Why Flexibility Matters
It’s time to stop scheduling meetings with C-suite executives to discuss problems and solutions for frontline managers. The answers should be determined by the employees facing the challenges.
Latest NewsProcurement is getting its digitized act together Feds making moves to tweak HOS, CSA to determine safety “cultures” of motor carriers Modern Materials Handling 2019 Casebook Collection Analyst Report: An Excerpt from the IDC Enterprise Labeling Vendor Assessment UPS opens up new Atlanta-based ‘super hub’ operating facility More News
Latest ResourceSee Your Supply Chain Like Never Before Wednesday, October 24, 2018 | 2pm ET
Editor’s Note: Mark Dohnalek is President & CEO of Pivot International, the Kansas-based global product development, engineering & manufacturing firm.
The old ways of doing business are no longer sustainable when advances in technology are happening at an exponential rate. This coupled with a higher bar in consumer expectations – the ability to adapt to change quickly and execute with speed is vital for manufacturer and supply chain success. Whether it is called flexibility or agility, executives who fully grasp the need to tear up the “this is how we’ve always done it” book and embrace new processes are the ones who will be ready as we get closer to the next decade. Here’s why.
Demographics in our workforce are changing. Baby boomers are walking out our doors into retirement and Millennials are walking in for what could be 40 years in our industry. Manufacturing was once by many as dull with warehouse walls lined with time-clocks and floors filled with apron-draped assembly line shift workers. Not anymore.
Our industry is now the bright light at the center of innovation and excitement where robots are designed and brought to life, driverless cars are invented and built, and 3-D printing moves ideas into working prototypes at speeds once considered unimaginable. But this can only be done when executive accept and embrace the need for flexible decision-making in order to compete.
It’s time to stop scheduling meetings with C-suite executives to discuss problems and solutions for frontline managers. The answers should be determined by the employees facing the challenges. It’s time to invest in training our managers, supervisors and department heads with the skills required to make on-the-spot decisions and empower them to do just that. This attitude agility and positive approach is necessary to stay competitive and grow.
The flexibility pathway must include accepting that traditional 9-to-5 workdays are not part of modern-day careers.
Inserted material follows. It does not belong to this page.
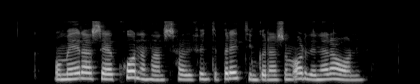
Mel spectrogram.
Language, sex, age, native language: Icelandic, female, 20-29, Icelandic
Even the typical first, second, and third shifts will need to be more adaptable, as well. Creativity in how you structure your operations and staffing will help you attract top talent to these jobs. This will mean an openness toward flex-time programs, executive shadowing, virtual departments working with collaborative software platforms, etc. Get started on ways to offer these new generations more appealing career options at your company.
Flexibility and fast action is necessary with today’s customer relationships. Demand is ever-increasing, and it’s also ever-shifting; customers have more choices and when they speak it is mandatory that manufacturers and supply chain entities listen. With online reviews and social media, customers have a powerful voice – but this is a good thing for flexible companies. You have never had a better opportunity to fix, adjust, adapt, deliver and even exceed expectations to drive loyalty and retention.
Flexibility gives us the chance to meet unexpected challenges without buckling. There are many reasons that production might be delayed, or a key employee is absent from work. With flexibility built into a manufacturer’s system of operation, those emergencies or setbacks can be overcome, simply because the company has more options to work with. For example, a flex-time work week could help an employee make up for an unexpected absence later in the production cycle or if a production schedule change is needed if there’s a supply chain partner delay in delivery or material sourcing.
The world is an ever-changing, ever-evolving place, and a manufacturer that is able to adapt and change with it will be more successful in the long run. The days of rigid structure in manufacturing are fast coming to an end. Be ready…it’s already here!
Subscribe to Supply Chain Management Review Magazine!Subscribe today. Don't Miss Out!
Get in-depth coverage from industry experts with proven techniques for cutting supply chain costs and case studies in supply chain best practices.
Start Your Subscription Today!
The 2018 Supply Chain Top 25: Follow the leaders NextGen technologies: Building the supply chains of the future View More From this Issue